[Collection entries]

------------------------------------------------------------

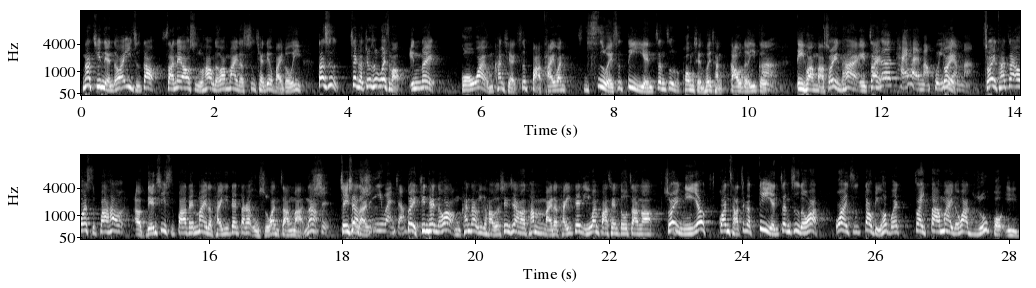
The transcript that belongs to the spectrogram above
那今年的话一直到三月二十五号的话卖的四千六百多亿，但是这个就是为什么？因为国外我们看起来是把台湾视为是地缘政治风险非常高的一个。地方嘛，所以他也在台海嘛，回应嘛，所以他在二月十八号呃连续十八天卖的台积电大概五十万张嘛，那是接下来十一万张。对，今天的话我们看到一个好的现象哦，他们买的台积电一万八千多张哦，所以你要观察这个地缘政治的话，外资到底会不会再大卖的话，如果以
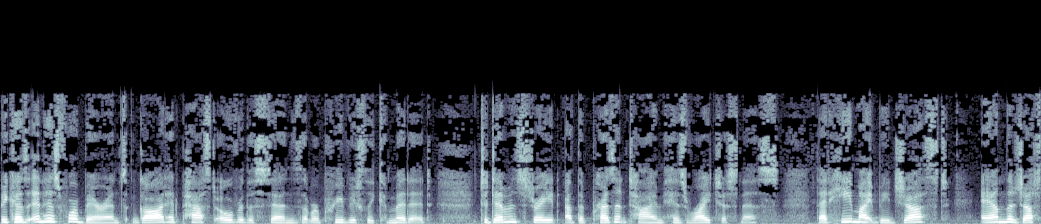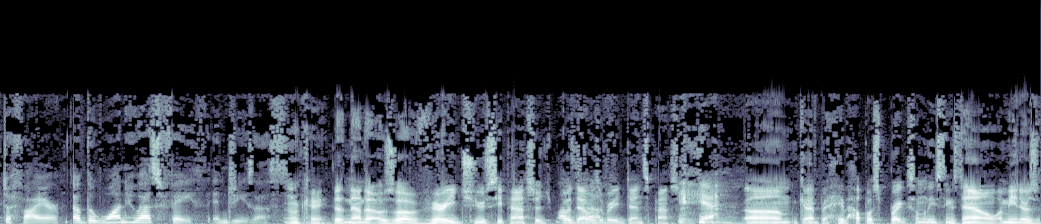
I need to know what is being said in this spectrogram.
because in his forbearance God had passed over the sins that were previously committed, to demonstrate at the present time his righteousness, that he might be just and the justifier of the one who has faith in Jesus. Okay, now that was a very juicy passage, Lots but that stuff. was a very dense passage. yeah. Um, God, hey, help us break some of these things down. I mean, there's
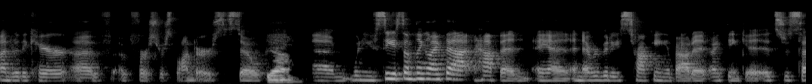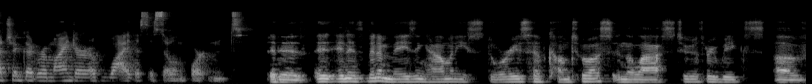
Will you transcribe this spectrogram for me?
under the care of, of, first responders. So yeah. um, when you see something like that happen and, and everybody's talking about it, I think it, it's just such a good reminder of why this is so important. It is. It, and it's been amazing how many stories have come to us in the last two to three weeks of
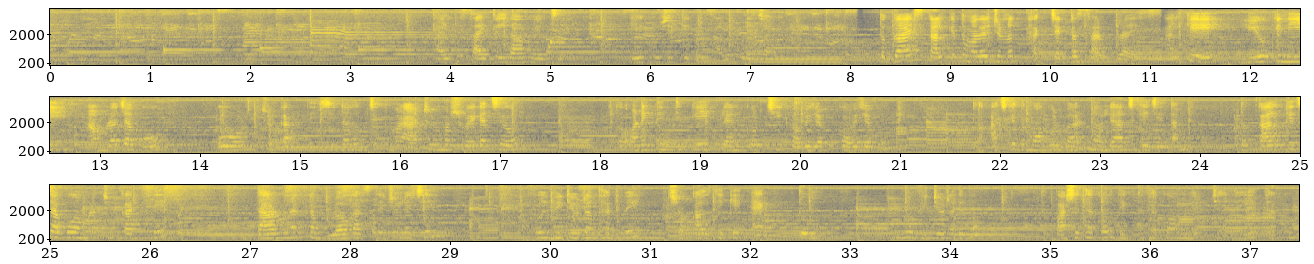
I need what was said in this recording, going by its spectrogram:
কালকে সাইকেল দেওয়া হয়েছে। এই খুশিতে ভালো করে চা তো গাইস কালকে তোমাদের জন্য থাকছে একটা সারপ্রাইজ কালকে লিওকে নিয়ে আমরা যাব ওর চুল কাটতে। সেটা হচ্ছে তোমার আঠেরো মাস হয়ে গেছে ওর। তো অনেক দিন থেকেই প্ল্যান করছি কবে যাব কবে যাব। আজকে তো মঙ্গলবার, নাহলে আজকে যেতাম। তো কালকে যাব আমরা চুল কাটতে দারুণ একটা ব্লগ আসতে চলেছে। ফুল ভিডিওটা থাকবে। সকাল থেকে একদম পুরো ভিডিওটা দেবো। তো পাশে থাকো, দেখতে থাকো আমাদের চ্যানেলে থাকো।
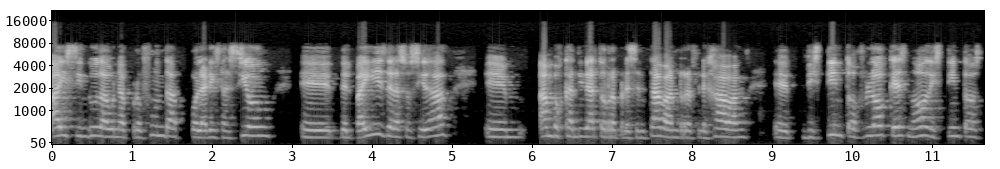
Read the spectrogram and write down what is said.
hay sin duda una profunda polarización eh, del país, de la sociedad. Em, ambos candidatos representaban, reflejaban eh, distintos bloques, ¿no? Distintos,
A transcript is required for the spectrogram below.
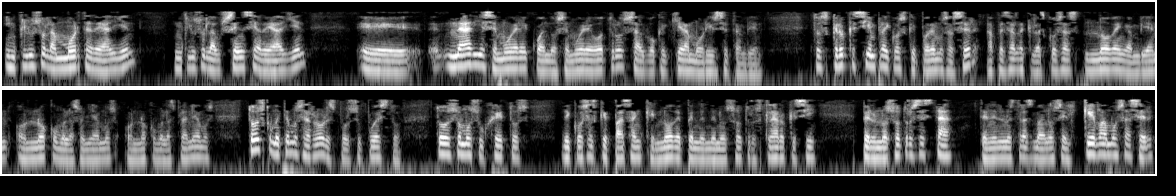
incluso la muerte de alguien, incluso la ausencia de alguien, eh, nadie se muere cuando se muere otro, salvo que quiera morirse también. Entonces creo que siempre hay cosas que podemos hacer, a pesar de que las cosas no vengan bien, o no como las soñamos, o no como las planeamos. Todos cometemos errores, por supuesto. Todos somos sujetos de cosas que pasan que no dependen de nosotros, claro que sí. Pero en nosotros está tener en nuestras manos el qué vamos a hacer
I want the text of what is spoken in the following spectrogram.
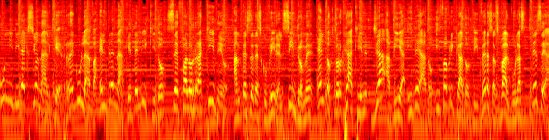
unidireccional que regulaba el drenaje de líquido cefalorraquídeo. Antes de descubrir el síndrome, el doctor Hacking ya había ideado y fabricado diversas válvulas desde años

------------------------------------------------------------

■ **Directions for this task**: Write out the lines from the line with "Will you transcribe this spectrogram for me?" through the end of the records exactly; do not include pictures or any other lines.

■ **Result**:
Will you transcribe this spectrogram for me?
under the care of, of, first responders. So yeah. um, when you see something like that happen and, and everybody's talking about it, I think it, it's just such a good reminder of why this is so important. It is. It, and it's been amazing how many stories have come to us in the last two to three weeks of
I need what was said in this recording, going by its spectrogram:
কালকে সাইকেল দেওয়া হয়েছে। এই খুশিতে ভালো করে চা তো গাইস কালকে তোমাদের জন্য থাকছে একটা সারপ্রাইজ কালকে লিওকে নিয়ে আমরা যাব ওর চুল কাটতে। সেটা হচ্ছে তোমার আঠেরো মাস হয়ে গেছে ওর। তো অনেক দিন থেকেই প্ল্যান করছি কবে যাব কবে যাব। আজকে তো মঙ্গলবার, নাহলে আজকে যেতাম। তো কালকে যাব আমরা চুল কাটতে দারুণ একটা ব্লগ আসতে চলেছে। ফুল ভিডিওটা থাকবে। সকাল থেকে একদম পুরো ভিডিওটা দেবো। তো পাশে থাকো, দেখতে থাকো আমাদের চ্যানেলে থাকো।
Read the spectrogram and write down what is said.
hay sin duda una profunda polarización eh, del país, de la sociedad. Em, ambos candidatos representaban, reflejaban eh, distintos bloques, ¿no? Distintos,
A transcript is required for the spectrogram below.
incluso la muerte de alguien, incluso la ausencia de alguien, eh, nadie se muere cuando se muere otro, salvo que quiera morirse también. Entonces creo que siempre hay cosas que podemos hacer, a pesar de que las cosas no vengan bien, o no como las soñamos, o no como las planeamos. Todos cometemos errores, por supuesto. Todos somos sujetos de cosas que pasan que no dependen de nosotros, claro que sí. Pero en nosotros está tener en nuestras manos el qué vamos a hacer
I want the text of what is spoken in the following spectrogram.
unidireccional que regulaba el drenaje de líquido cefalorraquídeo. Antes de descubrir el síndrome, el doctor Hacking ya había ideado y fabricado diversas válvulas desde años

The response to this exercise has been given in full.